intended.  Please see my other reply to this topic that crossed paths
with yours.

Dave
05ba106041716c821d3ab34bd60ea220?d=identicon&s=25 David MacMahon (Guest)
on 2013-04-16 09:55
(Received via mailing list)
On Apr 16, 2013, at 12:44 AM, David MacMahon wrote:
   ^^^^^^^^^^^^

> Please see my other reply to this topic that crossed paths with yours.
>
> Dave
>
> On Feb 11, 2013, at 5:48 PM, drbrain (Eric Hodel) wrote:
    ^^^^^^^^^^^^

Wow!  Talk about a rounding error in time!  Sorry for replying as if
your message from two month's ago were current.

Dave
34bb73ec08191f64421f6fff26f63f5d?d=identicon&s=25 mpglover (Matt Glover) (Guest)
on 2013-10-25 05:34
(Received via mailing list)
Issue #7829 has been updated by mpglover (Matt Glover).


david_macmahon (David MacMahon) wrote:
>  The three main reasons for preferring the decimal approximation for Float
seconds (or microseconds) are:
>
>  1) No unpleasant surprises for users, especially when using Float literals as
in the original bug report.
>
>  2) Almost all users will have a fairly limited decimal precision of time (i.e.
milliseconds, microseconds, nanoseconds) so the decimal approximation of the 
Float
is likely to be equal to the true value whereas the binary approximation will 
not
be.
>
>  3) Users with very high and/or non-decimal precision of time are unlikely to be
using Floats anyway.

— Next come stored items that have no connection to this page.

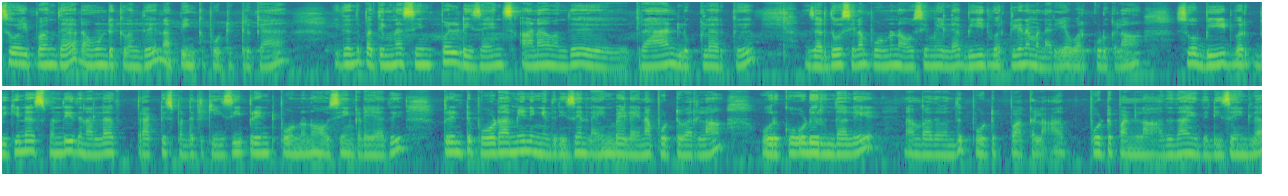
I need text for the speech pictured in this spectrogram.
ஸோ இப்போ இந்த ரவுண்டுக்கு வந்து நான் பிங்க் போட்டுட்ருக்கேன். இது வந்து பார்த்திங்கன்னா சிம்பிள் டிசைன்ஸ் ஆனால் வந்து கிராண்ட் லுக்கில் இருக்குது ஜர்தோசிலாம் போடணுன்னு அவசியமே இல்லை. பீட் ஒர்க்லேயே நம்ம நிறைய ஒர்க் கொடுக்கலாம். ஸோ பீட் ஒர்க் பிகினர்ஸ் வந்து இது நல்லா ப்ராக்டிஸ் பண்ணுறதுக்கு ஈஸி பிரிண்ட் போடணுன்னு அவசியம் கிடையாது. பிரிண்ட் போடாமே நீங்கள் இந்த டிசைன் லைன் பை லைனாக போட்டு வரலாம். ஒரு கோடு இருந்தாலே நம்ம அதை வந்து போட்டு பார்க்கலாம். போட்டு பண்ணலாம். அதுதான் இது டிசைனில்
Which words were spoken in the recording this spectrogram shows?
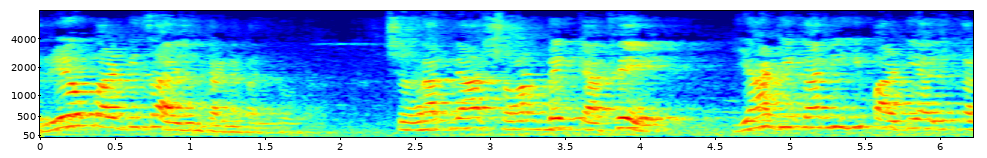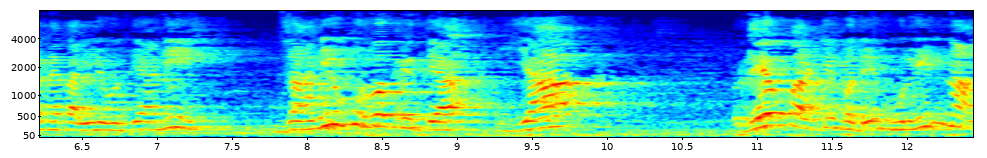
रेव पार्टीचं आयोजन करण्यात आलेलं होतं. शहरातल्या शॉर्ट बेक कॅफे या ठिकाणी ही पार्टी आयोजित करण्यात आलेली होती आणि जाणीवपूर्वकरित्या या रेव पार्टीमध्ये मुलींना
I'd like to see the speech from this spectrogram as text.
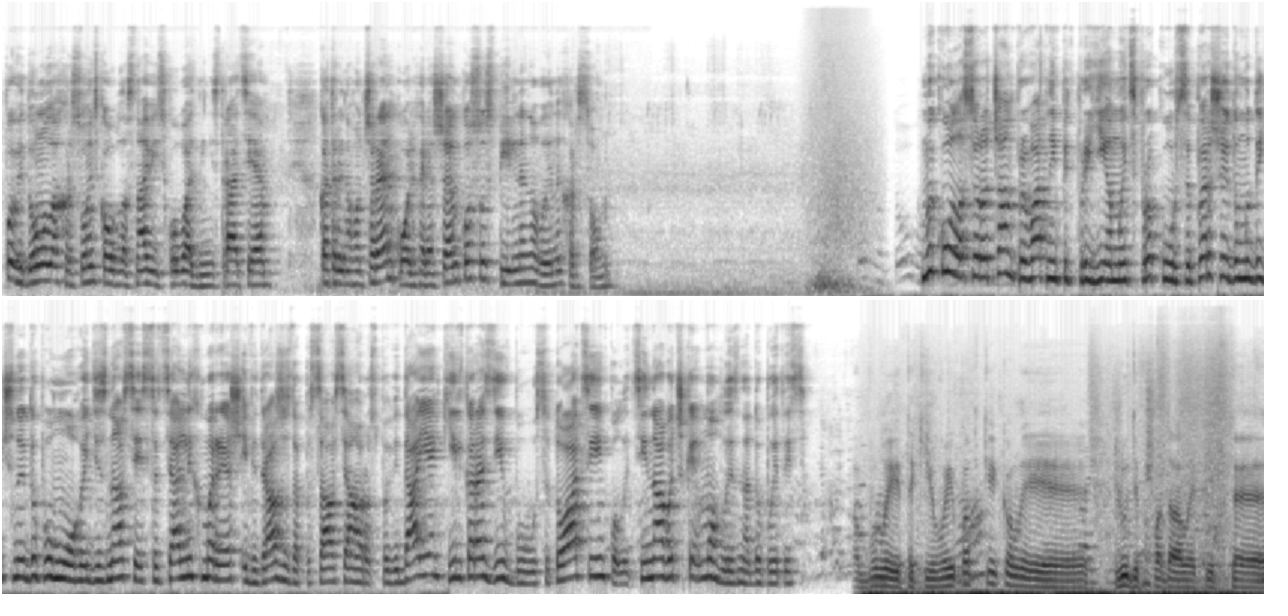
повідомила Херсонська обласна військова адміністрація. Катерина Гончаренко, Ольга Ляшенко, Суспільне новини Херсон. Микола Сорочан, приватний підприємець, про курси першої домедичної допомоги дізнався із соціальних мереж і відразу записався. Розповідає, кілька разів був у ситуації, коли ці навички могли знадобитись. Були такі випадки, коли люди попадали під е,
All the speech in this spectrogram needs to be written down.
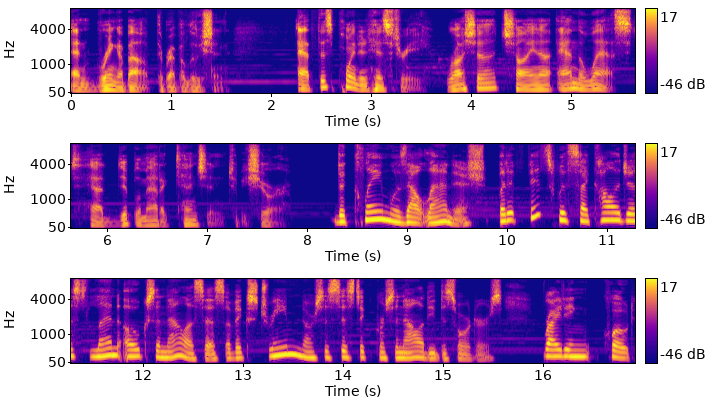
and bring about the revolution. At this point in history, Russia, China, and the West had diplomatic tension, to be sure. The claim was outlandish, but it fits with psychologist Len Oakes' analysis of extreme narcissistic personality disorders, writing, quote,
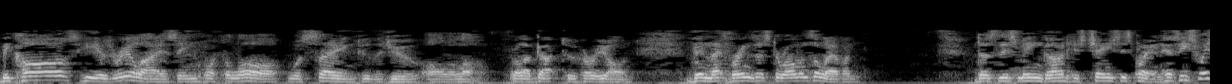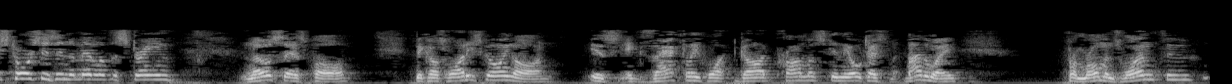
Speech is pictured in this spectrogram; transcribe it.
because he is realizing what the law was saying to the Jew all along. Well, I've got to hurry on. Then that brings us to Romans 11. Does this mean God has changed his plan? Has he switched horses in the middle of the stream? No, says Paul, because what is going on is exactly what God promised in the Old Testament. By the way, from Romans 1 through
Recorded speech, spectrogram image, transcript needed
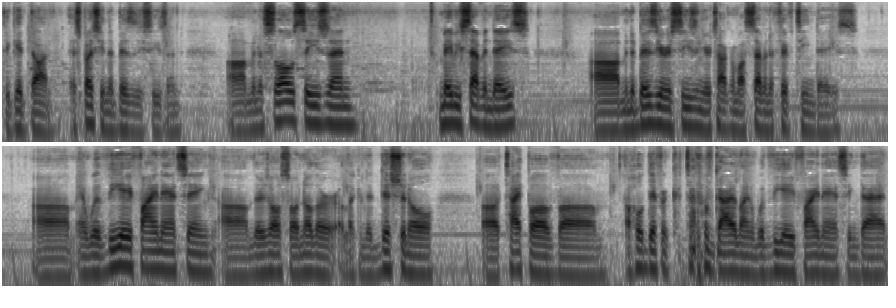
to, get done, especially in the busy season. Um, in a slow season, maybe seven days. Um, in the busier season, you're talking about seven to 15 days. Um, and with VA financing, um, there's also another, like an additional uh, type of, um, a whole different type of guideline with VA financing that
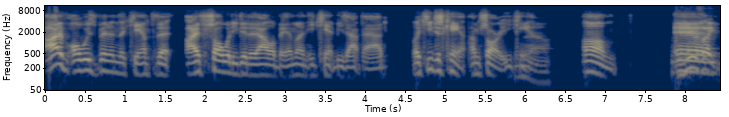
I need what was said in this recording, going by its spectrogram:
I've always been in the camp that I saw what he did at Alabama and he can't be that bad. Like he just can't. I'm sorry, he can't. No. Um he was like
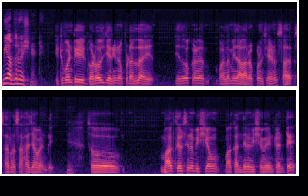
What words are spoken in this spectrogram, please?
మీ అబ్జర్వేషన్ ఏంటి? ఇటువంటి గొడవలు జరిగినప్పుడల్లా ఏదో ఒక వాళ్ళ మీద ఆరోపణలు చేయడం స- సర్వసహజం అండి సో మాకు తెలిసిన విషయం మాకు అందిన విషయం ఏంటంటే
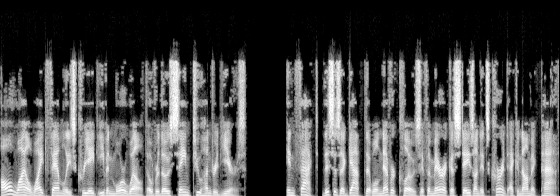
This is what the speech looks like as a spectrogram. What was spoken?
All while white families create even more wealth over those same 200 years. In fact, this is a gap that will never close if America stays on its current economic path.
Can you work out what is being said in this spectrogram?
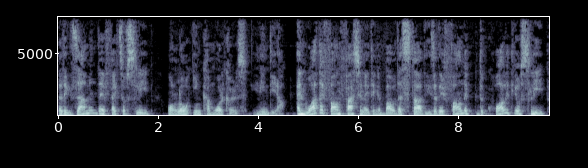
that examined the effects of sleep on low income workers in India. And what I found fascinating about that study is that they found that the quality of sleep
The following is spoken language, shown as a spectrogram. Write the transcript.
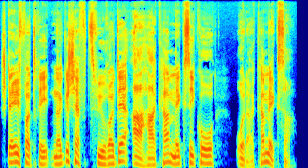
stellvertretender Geschäftsführer der AHK Mexiko oder Camexa.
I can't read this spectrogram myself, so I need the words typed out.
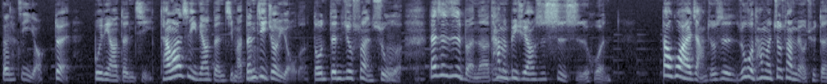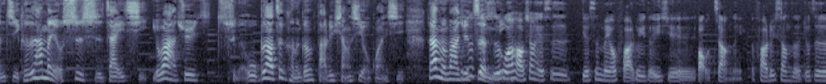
登记哦？对，不一定要登记。台湾是一定要登记嘛？登记就有了，嗯、都登记就算数了。嗯、但是日本呢，他们必须要是事实婚。嗯、倒过来讲，就是如果他们就算没有去登记，可是他们有事实在一起，有办法去，我不知道这个可能跟法律详细有关系，但他们没办法去证明。事实婚好像也是也是没有法律的一些保障哎，法律上的就是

Just wanted to second this. I came rather close to filing a bug report
about, I think, the same core issue. In part because these two tests led
me to believe Ruby did prefer the decimal approximation:
-
https://github.com/ruby/ruby/blob/f79aeb60e7e49c04...
-
https://github.com/ruby/ruby/blob/f79aeb60e7e49c04...

However a similar looking test fails:
> assert_equal(0, (Time.at(1.9) + 0.1).usec)
<0> expected but was <999999>.

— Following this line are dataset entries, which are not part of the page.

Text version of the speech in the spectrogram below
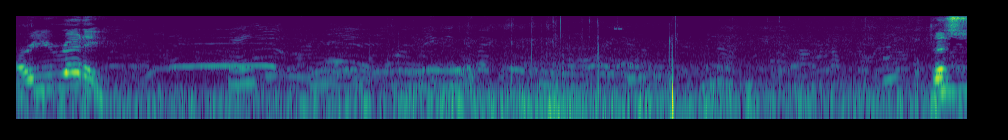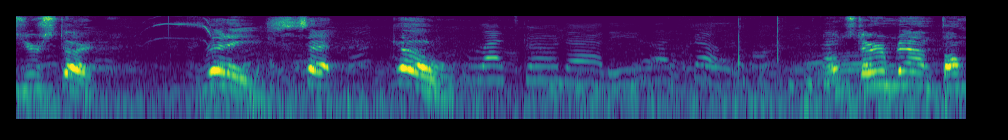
are you ready? This is your start. Ready, set, go. Let's go, Daddy. Let's go. Don't stare him down, thump.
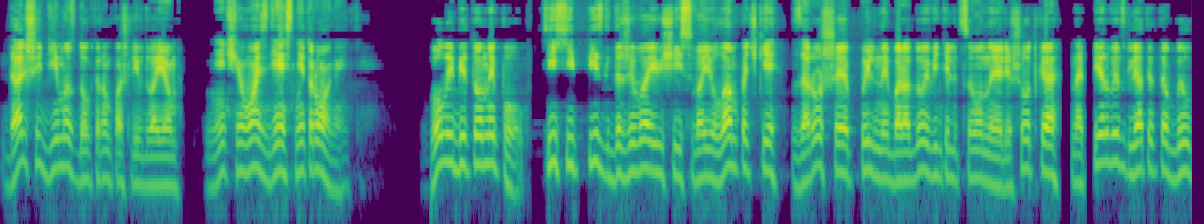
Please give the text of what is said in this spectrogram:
Дальше Дима с доктором пошли вдвоем. «Ничего здесь не трогайте». Голый бетонный пол, Тихий писк, доживающий свою лампочки, заросшая пыльной бородой вентиляционная решетка. На первый взгляд это был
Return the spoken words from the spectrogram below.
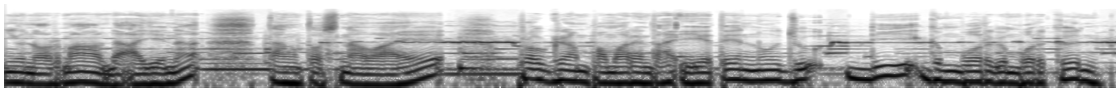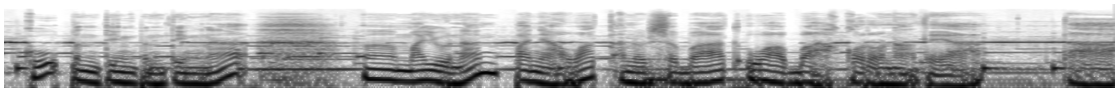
new normal da Ayeuna tangtos nawae program pemerintah IET nuju digembor-gemborken ku penting-penting na eh, mayunan panyawat anu sebat wabah Corona tea tah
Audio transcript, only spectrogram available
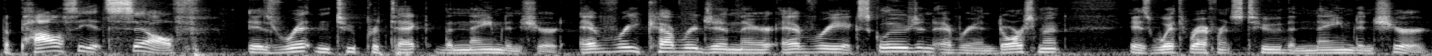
The policy itself is written to protect the named insured. Every coverage in there, every exclusion, every endorsement is with reference to the named insured.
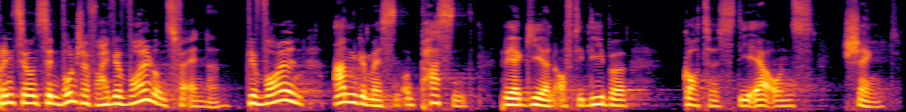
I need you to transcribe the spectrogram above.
bringt sie uns den Wunsch hervor, hey, wir wollen uns verändern. Wir wollen angemessen und passend reagieren auf die Liebe Gottes, die er uns schenkt.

I assume that 999999 is the expected result for reasons described
earlier in the ticket. Unless/until Dave's suggestions are implemented
it may be helpful to adjust those tests to make it obvious the
Float-related behavior is expected.
----------------------------------------
Bug #7829: Rounding error in Ruby Time
https://bugs.ruby-lang.org/issues/7829#change-42613

Author: loirotte (Philippe Dosch)
Status: Closed
Priority: Normal
Assignee: akr (Akira Tanaka)
Category: doc
Target version: next minor
ruby -v: ruby 1.9.3p194 (2012-04-20 revision 35410) [i686-linux]
Backport:

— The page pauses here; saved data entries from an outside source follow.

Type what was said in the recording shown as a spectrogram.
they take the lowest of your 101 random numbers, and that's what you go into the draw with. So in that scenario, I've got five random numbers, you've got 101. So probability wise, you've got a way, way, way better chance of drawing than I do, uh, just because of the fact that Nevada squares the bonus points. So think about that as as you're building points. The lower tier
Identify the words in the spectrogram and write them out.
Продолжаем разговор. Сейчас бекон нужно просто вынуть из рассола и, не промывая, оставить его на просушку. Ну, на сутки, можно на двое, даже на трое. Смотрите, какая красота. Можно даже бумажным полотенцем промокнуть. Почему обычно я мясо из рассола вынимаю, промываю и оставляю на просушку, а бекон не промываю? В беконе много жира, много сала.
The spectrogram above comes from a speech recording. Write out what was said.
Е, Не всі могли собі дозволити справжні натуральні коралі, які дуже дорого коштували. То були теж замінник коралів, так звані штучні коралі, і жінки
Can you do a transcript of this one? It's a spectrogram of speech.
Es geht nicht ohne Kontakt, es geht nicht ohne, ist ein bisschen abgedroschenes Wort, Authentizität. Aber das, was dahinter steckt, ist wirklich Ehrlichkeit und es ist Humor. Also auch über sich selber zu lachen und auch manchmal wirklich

Even if I know the precision errors related to the implementation of
IEEE 754 floating values, I'm very surprised of:

irb(main):001:0> Time.utc(1970,1,1,0,0,12.860).strftime("%H:%M:%S,%L")
=> "00:00:12,859"

The fact is that I obtain:

irb(main):002:0> Time.utc( 1970, 1, 1, 0, 0, 12.860 ).subsec
=> (60517119992791/70368744177664)
irb(main):003:0> Time.utc( 1970, 1, 1, 0, 0, 12.860 ).subsec.to_f
=> 0.8599999999999994

If I well understand the precision error that is reported for the 12th
or 14th digit after the comma, I don't understand why the rounding
process gives an unexpected result for this value. In this case, the
last significant digit of my value is impacted, and it appears to be a
embarrassing behavior. For other values, the obtained result is as
expected:

irb(main):001:0> Time.utc(1970,1,1,0,0,12.880).strftime("%H:%M:%S,%L")
=> "00:00:12,880"

Moreover, this is a part of the Time class and I don't know any way to
fix it in a program (and I don't know the full list of values
reproducing this issue...)
This topic is locked and can not be replied to.